Thirdly, we need to tackle the problem of charging points. The current approach is not doing enough to put them in the right places. So we should invest in accelerating the roll-out of charging points, tackling the regional disparity the government is baking in. To make it easy – wherever you live – to drive an electric vehicle. We propose to give a mandate to the national infrastructure bank to do this. So this is our initial plan, a down payment on further action: three new, additional gigafactories funded this parliament; help for consumers so the transition is fair; action on charging points to tackle the regional divide; altogether more than doubling the investment in the automotive sector, competing with Germany and others; allowing British manufacturers to lead in electric vehicles and sell them to the world; a green transition which secures the industry’s future, creates jobs across the country, cuts air pollution and is fair for all; and of course, we need action also to sort out our privatised rail system, the scandal of the deregulated bus network and improve walking and cycling.
This example of what we can do in automotive is just the start. The same is true of so many of our manufacturing industries, including our steel and aerospace industries. There is a positive future to be written for our communities up and down the country. But it won’t happen by accident. It won’t happen if we leave it to the market. It won’t happen if we don’t think big and boldly. It won’t happen under the Conservatives.
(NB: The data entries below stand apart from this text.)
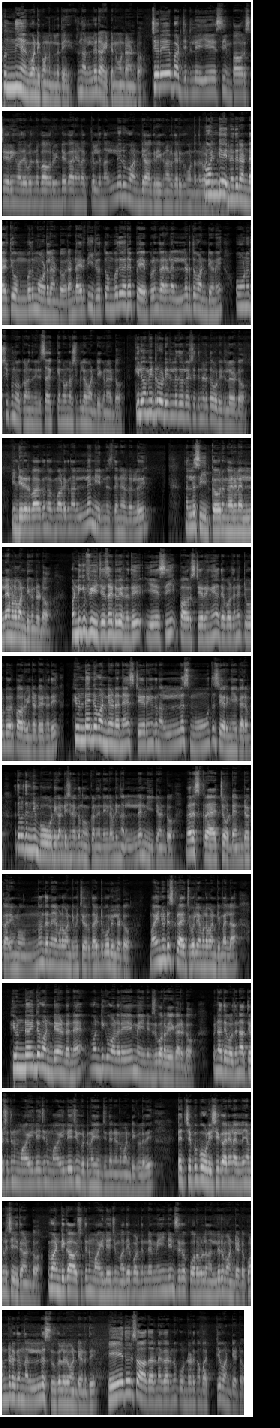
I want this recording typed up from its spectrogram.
അപ്പോൾ ഇന്ന് ഞാൻ വണ്ടി കൊണ്ടുവന്നുള്ളത് ഒരു നല്ലൊരു ഐറ്റം കൊണ്ടാണ് കേട്ടോ ചെറിയ ബഡ്ജറ്റിൽ എ സിയും പവർ സ്റ്റിയറിംഗും അതേപോലെ തന്നെ പവർ വിൻഡോ കാര്യങ്ങളൊക്കെ ഉള്ള നല്ലൊരു വണ്ടി ആഗ്രഹിക്കുന്ന ആൾക്കാർക്ക് കൊണ്ടുവന്ന വണ്ടി വരുന്നത് രണ്ടായിരത്തി ഒമ്പത് മോഡലാണ് കേട്ടോ രണ്ടായിരത്തി ഇരുപത്തി ഒമ്പത് വരെ പേപ്പറും കാര്യങ്ങളും എല്ലായിടത്തും വണ്ടിയാണ് ഓണർഷിപ്പ് നോക്കുകയാണെന്നുണ്ടെങ്കിൽ സെക്കൻഡ് ഓണർഷിപ്പിലെ വണ്ടി നിൽക്കണം കേട്ടോ കിലോമീറ്റർ ഓടിയിട്ടുള്ളത് ഒരു ലക്ഷത്തിന്റെ അടുത്ത് ഓടിയിട്ടില്ല കേട്ടോ ഇന്റീരിയർ ഭാഗം നോക്കുമ്പോൾ അവിടെ നല്ല നീറ്റ്നെസ് തന്നെയാണ് ഉള്ളത്. നല്ല സീറ്റ് കവറും കാര്യങ്ങളും എല്ലാം നമ്മളെ വണ്ടിക്കുണ്ട് കേട്ടോ വണ്ടിക്ക് ഫീച്ചേഴ്സ് ആയിട്ട് വരുന്നത് എ സി പവർ സ്റ്റിയറിംഗ് അതേപോലെ തന്നെ ടു ഡോർ പവർ വിൻഡോ ആയിട്ട് വരുന്നത്. ഹ്യുണ്ടൈന്റെ വണ്ടിയാണ് തന്നെ സ്റ്റിയറിംഗ് ഒക്കെ നല്ല സ്മൂത്ത് സ്റ്റിയറിംഗ് ആയിക്കാരം. അതേപോലെ തന്നെ ബോഡി കണ്ടീഷനൊക്കെ നോക്കുകയാണെന്നുണ്ടെങ്കിൽ അവിടെ നല്ല നീറ്റാണ് കേട്ടോ വേറെ സ്ക്രാച്ചോ ഡെന്റോ കാര്യങ്ങളോ ഒന്നും തന്നെ നമ്മളെ വണ്ടിമേ ചെറുതായിട്ട് പോലും ഇല്ല കേട്ടോ മൈന്യൂട്ട് സ്ക്രാച്ച് പോലും നമ്മളെ വണ്ടിമല്ല ഹ്യുണ്ടായിന്റെ വണ്ടി ആയതുകൊണ്ട് തന്നെ വണ്ടിക്ക് വളരെ മെയിന്റനൻസ് കുറവേക്കാരട്ടോ പിന്നെ അതേപോലെ തന്നെ അത്യാവശ്യത്തിന് മൈലേജിന് മൈലേജും കിട്ടുന്ന എഞ്ചിൻ തന്നെയാണ് വണ്ടിക്കുള്ളത്. ടച്ചപ്പ് പോളിഷ് കാര്യങ്ങളെല്ലാം നമ്മൾ ചെയ്തതാണ് കേട്ടോ വണ്ടിക്ക് ആവശ്യത്തിന് മൈലേജും അതേപോലെ തന്നെ മെയിന്റെനൻസ് ഒക്കെ കുറവുള്ള നല്ലൊരു വണ്ടി കേട്ടോ കൊണ്ടെടുക്കാൻ നല്ല സുഖമുള്ളൊരു വണ്ടിയാണിത് ഏതൊരു സാധാരണക്കാരനും കൊണ്ടെടുക്കാൻ പറ്റിയ വണ്ടി കേട്ടോ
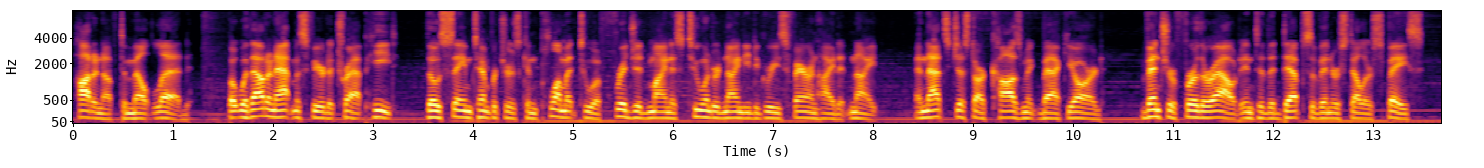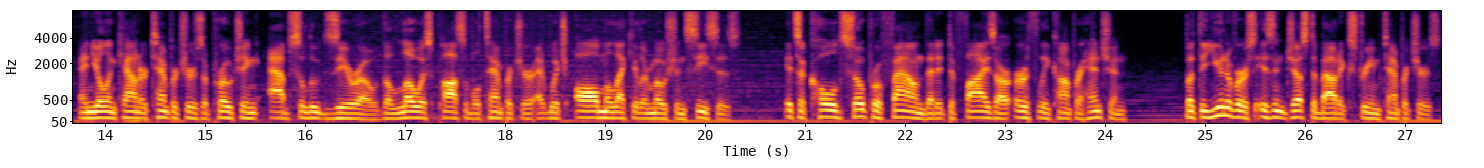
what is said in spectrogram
hot enough to melt lead. But without an atmosphere to trap heat, those same temperatures can plummet to a frigid minus 290 degrees Fahrenheit at night. And that's just our cosmic backyard. Venture further out into the depths of interstellar space, and you'll encounter temperatures approaching absolute zero, the lowest possible temperature at which all molecular motion ceases. It's a cold so profound that it defies our earthly comprehension. But the universe isn't just about extreme temperatures.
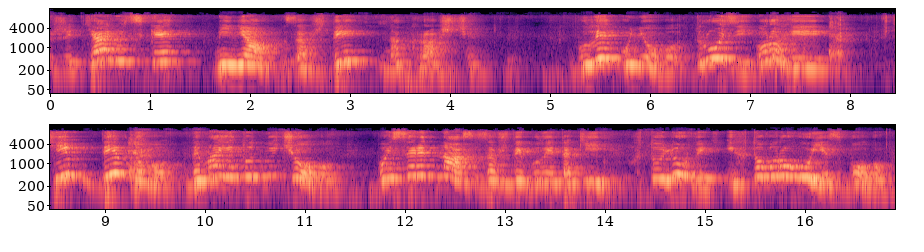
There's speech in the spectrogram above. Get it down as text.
Життя людське міняв завжди на краще. Були у нього друзі й вороги. Втім, дивного немає тут нічого, бо й серед нас завжди були такі, хто любить і хто ворогує з Богом.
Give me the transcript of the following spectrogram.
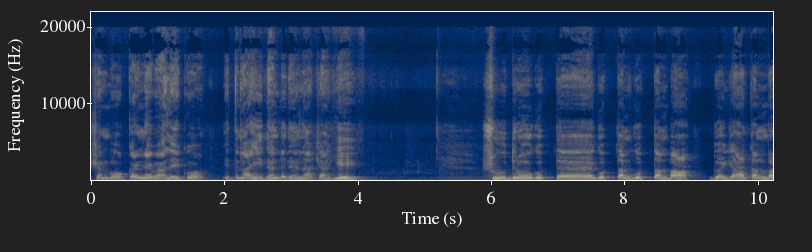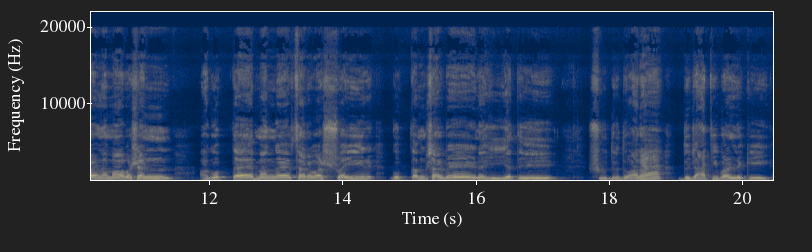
संभोग करने वाले को इतना ही दंड देना चाहिए। शूद्रो गुप्त, गुप्तम गुप्तम वा द्वैजातम वर्णमावशन अगुप्त मंग सर्वस्वैर, गुप्तम सर्वेण हीयते। शूद्र द्वारा दुजाति वर्ण की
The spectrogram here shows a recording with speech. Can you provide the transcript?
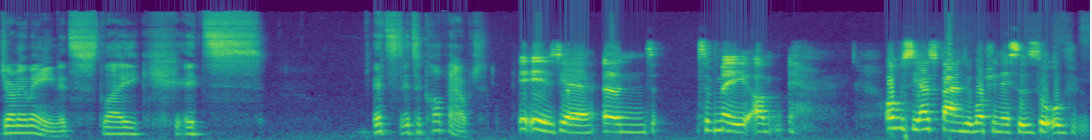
Do you know what I mean? It's like it's it's it's a cop out. It is, yeah. And to me, um, obviously, as fans, we're watching this as sort of.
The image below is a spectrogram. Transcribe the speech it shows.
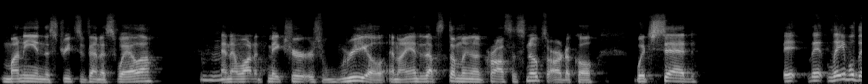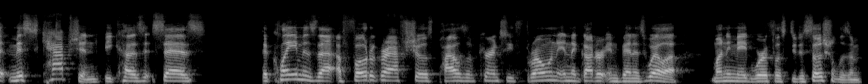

Let me say this finally. The climate threat is huge and it is daunting. We are already feeling its encroachment upon us. But it is solvable. The limits we face are not mainly technical but of imagination and political will. This must be the battleground of politics in the years ahead. The next election must be a climate election because the stakes are so high. And if the Conservatives too want the next election to be a climate election, I say bring it on. We look forward to fighting it out as to who can serve our country best on these issues. Who can really tackle our injustices and inequalities as we make the green transition? We owe it to our children and grandchildren to do so. And we also owe it to ourselves for the better, fairer, more just, greener world we can create today.